The difficulty, he said, lies in the complexity of defining the width of each strategic sector. "This will be an administrative challenge," he said.

The Duma legislation was recently extended to include 43 strategic sectors. The inclusion of telecoms, fishing, publishing and the Internet has raised concerns that the definition of what is strategic is being stretched too far.

Nowinski played down such fears, arguing that Western countries also frequently worried about their national champions ending up in foreign hands. He recalled the outcry in France in 2005 when rumors emerged that U.S. food giant PepsiCo wanted to take over local dairy producer Danone.

Although PepsiCo's ambitions were never officially acknowledged, the affair triggered the French strategic sectors bill, dubbed the Danone law. "You could say that France declared yogurt a strategic industry," Nowinski said.

Dorothea Sch?fer, a financial-markets analyst with the German Institute for Economic Research, said European fears were partly justified because sovereign funds have expanded worldwide, and Gazprom has openly used its monopoly power in recent price disputes with Ukraine and Belarus. "There is concern that its market power will be strengthened," she said.

Sch?fer offered a different solution: Instead of barring investors, they should be required to put their money in private equity funds. "By forcing investment into an intermediary institution, it gets more difficult to exert direct leverage," she said.

She added, however, that the principle of reciprocity must be observed: "If [German energy giant] E.On can buy a Russian utility, then Russian energy firms must be able to do the same," she said.

E.On last October bought generating company OGK-4 for $6 billion.

But even if reciprocity is achieved, Russian business is facing image problems in the West that, by all accounts, are not matched by the image of Western investors in Russia. "There is endless prejudice here.

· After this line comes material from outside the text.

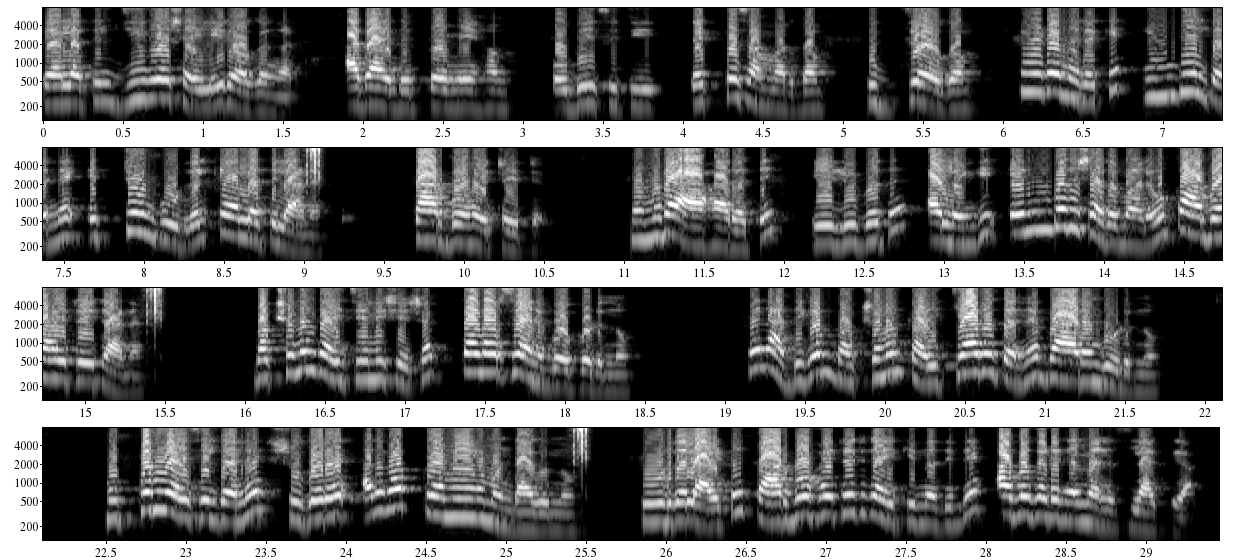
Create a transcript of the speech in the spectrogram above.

People think that Russians always have coffers full of dirty money," said Dimitry Pilschikov, a Russian-born lawyer based in Augsburg, Germany, who advises fellow countrymen wishing to buy company assets.

Investors should expect "a thousand suspicious questions" to be asked both by authorities and prospective partners, he said.